SHORT TAKES — Joe Pantoliano (Joey Pants) is essaying Morris Levy in the forthcoming play Rock & RollMan about Alan Freed. Freed is played by Constantine Maroulis. Also coming is the movie Spinning Gold; the story of record exec-Neil Bogart. Both should be something to see … Am reading and reading nothing but rave reviews of Sunday’s Succession on HBO; the first of ten episodes which will wrap up the story. In all the reviews, the writing emerges the star. Jesse Armstrong, a genius for sure. Can’t wait. Check out Roger Friedman’s take from his Showbiz 411: https://www.showbiz411.com/2023/03/22/succession-returns-for-finale-season-sit-down-have-a-drink-or-two-its-intense-as-ever … 79 year old Top Gun:Maverick producer Jerry Bruckheimer: “Don Simpson (Bruckheimer’s late-producing partner) used to say we’re in the transportation business: we transport you from one place to another” …

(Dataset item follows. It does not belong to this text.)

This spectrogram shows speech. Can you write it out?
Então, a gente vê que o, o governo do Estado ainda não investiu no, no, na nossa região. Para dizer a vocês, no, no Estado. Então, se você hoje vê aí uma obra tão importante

Terrific Accused episode this week, starring Jason Ritter in Jack’s Story. Jason, John Ritter’s son was just excellent; the show was just renewed by Fox … Steve Miller, out on the road, has some interesting openers for his upcoming tour: Dave Mason and Joe Bonamassa. Mason’s book (Only You Know and I Know) is out in May … Dennis Scott hosted a special invitation-only Happy Birthday, Mister Rogers event in Nashville for media, TV, radio and music industry professionals, with support from ASCAP, this past Monday.
Fred Rogers cake

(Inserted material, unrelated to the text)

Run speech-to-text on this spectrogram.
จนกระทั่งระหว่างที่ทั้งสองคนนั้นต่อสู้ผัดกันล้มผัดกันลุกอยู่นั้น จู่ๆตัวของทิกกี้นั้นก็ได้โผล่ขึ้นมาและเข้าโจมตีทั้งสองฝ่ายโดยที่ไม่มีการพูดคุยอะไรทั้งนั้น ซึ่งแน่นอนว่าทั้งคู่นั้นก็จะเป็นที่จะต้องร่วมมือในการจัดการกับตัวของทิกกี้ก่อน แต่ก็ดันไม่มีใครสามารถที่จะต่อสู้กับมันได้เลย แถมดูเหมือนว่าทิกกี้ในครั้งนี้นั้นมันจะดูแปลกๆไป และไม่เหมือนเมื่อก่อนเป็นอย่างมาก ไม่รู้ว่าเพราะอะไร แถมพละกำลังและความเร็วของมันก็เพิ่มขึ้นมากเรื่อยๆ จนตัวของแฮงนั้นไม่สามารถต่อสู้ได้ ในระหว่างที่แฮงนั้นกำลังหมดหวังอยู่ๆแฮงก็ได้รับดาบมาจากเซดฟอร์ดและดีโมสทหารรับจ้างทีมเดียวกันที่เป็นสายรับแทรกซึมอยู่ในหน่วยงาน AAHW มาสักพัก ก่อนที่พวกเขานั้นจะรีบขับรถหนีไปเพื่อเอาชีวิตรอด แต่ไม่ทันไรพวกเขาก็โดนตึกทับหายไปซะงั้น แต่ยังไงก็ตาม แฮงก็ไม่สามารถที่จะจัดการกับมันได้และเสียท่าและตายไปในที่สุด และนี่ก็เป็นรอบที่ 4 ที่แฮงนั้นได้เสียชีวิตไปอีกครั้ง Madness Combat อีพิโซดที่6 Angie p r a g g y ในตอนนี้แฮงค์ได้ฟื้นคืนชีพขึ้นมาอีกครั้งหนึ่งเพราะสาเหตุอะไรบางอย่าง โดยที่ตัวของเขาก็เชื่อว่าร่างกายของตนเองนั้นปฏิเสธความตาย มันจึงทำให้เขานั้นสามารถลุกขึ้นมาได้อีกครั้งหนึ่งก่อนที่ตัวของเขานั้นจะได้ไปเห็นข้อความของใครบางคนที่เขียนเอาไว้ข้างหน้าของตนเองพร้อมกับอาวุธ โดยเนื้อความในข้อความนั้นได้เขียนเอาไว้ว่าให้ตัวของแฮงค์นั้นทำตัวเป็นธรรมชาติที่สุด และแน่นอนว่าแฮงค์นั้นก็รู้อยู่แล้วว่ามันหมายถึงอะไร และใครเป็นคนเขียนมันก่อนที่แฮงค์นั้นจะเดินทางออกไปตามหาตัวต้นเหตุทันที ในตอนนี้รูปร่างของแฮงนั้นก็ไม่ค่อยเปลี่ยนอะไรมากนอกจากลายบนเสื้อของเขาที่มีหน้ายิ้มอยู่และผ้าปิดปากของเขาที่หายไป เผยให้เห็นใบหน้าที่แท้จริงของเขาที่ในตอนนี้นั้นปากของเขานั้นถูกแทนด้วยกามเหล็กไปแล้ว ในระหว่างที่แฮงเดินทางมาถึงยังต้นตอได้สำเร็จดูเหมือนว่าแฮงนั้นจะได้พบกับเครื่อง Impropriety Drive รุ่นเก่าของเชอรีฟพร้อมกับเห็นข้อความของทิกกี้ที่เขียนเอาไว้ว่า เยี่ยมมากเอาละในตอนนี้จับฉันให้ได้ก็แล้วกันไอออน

The event featured special musical performances given by country singer-songwriter Teea Goans, singer-songwriter & guitar virtuoso Parker Hastings, who put a Chet Atkins-like spin on the original Mister Rogers’ Neighborhood theme song “Won’t You Be My Neighbor,” and studio vocalist Gary Janney. Here’s the cake prepared for the event … Happy Bday William Shatner ; Chaka Khan; Reese Witherspoon; and Anthony Pomes!
NAMES IN THE NEWS — Kim Garner; Cindy Ronzoni; Peter Shendell; Al Roker; Julie Gurovitsch; Avra; Tom & Lisa Cuddy; Tony King; Charles Rosenay; Phil Collins; Tony Smith; Gail Colson; Howard Bloom; Carol Ross; Danny Goldberg; Paul Cooper; Tony Mandich; Randy Alexander; Shelley Cooper; Brad Balfour; and CHIP!

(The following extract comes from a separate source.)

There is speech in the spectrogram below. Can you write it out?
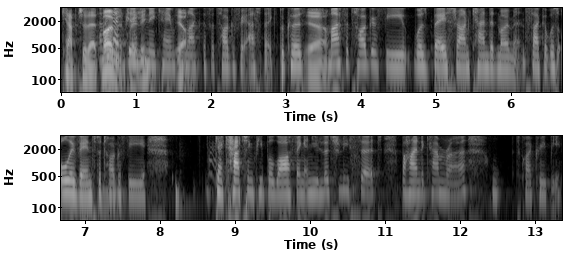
capture that I moment. think that definitely really. came Yeah. from like the photography aspect because Yeah. my photography was based around candid moments. Like it was all Mm. events photography, ca- catching people laughing, and you literally sit behind a camera. It's quite creepy.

On Sunday, March 19, 2023, Hadestowncelebrated the first day of spring and the show’s recently-achieved milestone of 1,000 performances at Broadway’s Walter Kerr Theatre.
The handsome artist with Anais Mitchell
On hand were songwriter Anaïs Mitchell and director Rachel Chavkin, Tony Award winner Lillias White, original Broadway cast member Jewelle Blackman as Persephone, Grammy Award winner Reeve Carney as Orpheus, Tony Award nominee Tom Hewitt as Hades, and two-time Tony Award nominee Eva Noblezada as Eurydice. were joined by Amelia Cormack, Shea Renne, and Soara-Joye Ross as the Fates. The chorus of Workers is played by Emily Afton, Malcolm Armwood, Alex Puette, Trent Saunders, and Grace Yoo.
The winner of eight 2019 Tony Awards including Best New Musical and the 2020 Grammy Award for Best Musical Theater Album, Hadestown is the most honored show of the 2018-2019 Broadway season. In addition to the Tony and Grammy Awards, it has been honored with four Drama Desk Awards, six Outer Critics Circle Awards, including Outstanding New Broadway Musical, and the Drama League Award for Outstanding Production of a Musical.
Following two intertwining love stories — that of young dreamers Orpheus and Eurydice, and that of King Hades and his wife Persephone — Hadestown invites audiences on a hell-raising journey to the underworld and back. Mitchell’s beguiling melodies and Chavkin’s poetic imagination pit industry against nature, doubt against faith and fear against love. Performed by a vibrant ensemble of actors, dancers, and singers, Hadestown delivers a deeply resonant and defiantly hopeful theatrical experience.
Parade: Bernard B. Jacobs Theatre, 242 W 45th Street.